*Your goal*: The lines below, from the one holding "Read this spectrogram" through the one holding "Hearing-based IPA for", are to be restated word for word, with all images left out.

======== Input

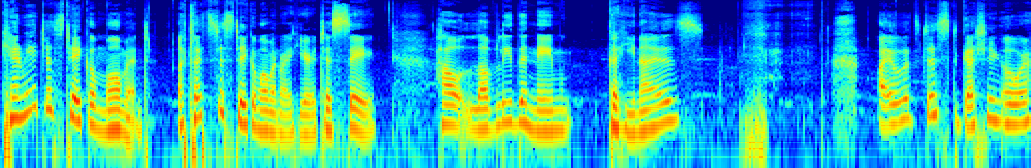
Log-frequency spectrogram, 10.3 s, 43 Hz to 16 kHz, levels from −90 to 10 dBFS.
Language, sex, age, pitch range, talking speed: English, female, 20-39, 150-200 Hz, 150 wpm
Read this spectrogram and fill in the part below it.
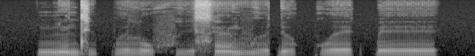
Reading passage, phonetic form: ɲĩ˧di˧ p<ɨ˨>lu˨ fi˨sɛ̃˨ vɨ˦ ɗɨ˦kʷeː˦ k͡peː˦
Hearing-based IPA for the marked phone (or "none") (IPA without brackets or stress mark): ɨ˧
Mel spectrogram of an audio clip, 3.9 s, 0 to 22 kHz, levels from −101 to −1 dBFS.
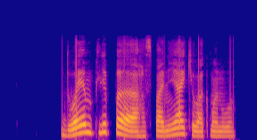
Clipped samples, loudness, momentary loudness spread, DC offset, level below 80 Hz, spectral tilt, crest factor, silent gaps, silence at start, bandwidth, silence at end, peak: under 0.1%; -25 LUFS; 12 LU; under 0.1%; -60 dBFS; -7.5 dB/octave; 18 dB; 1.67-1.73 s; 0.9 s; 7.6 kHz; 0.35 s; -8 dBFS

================
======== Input

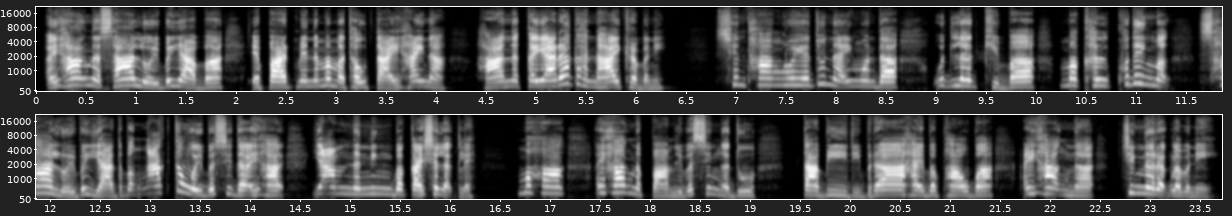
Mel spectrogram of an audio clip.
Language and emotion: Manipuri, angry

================

*The answer*:
Read this spectrogram and fill in the part below it.
Reading passage, phonetic form: ɲĩ˧di˧ p<ɨ˨>lu˨ fi˨sɛ̃˨ vɨ˦ ɗɨ˦kʷeː˦ k͡peː˦
Hearing-based IPA for the marked phone (or "none") (IPA without brackets or stress mark): ɨ˧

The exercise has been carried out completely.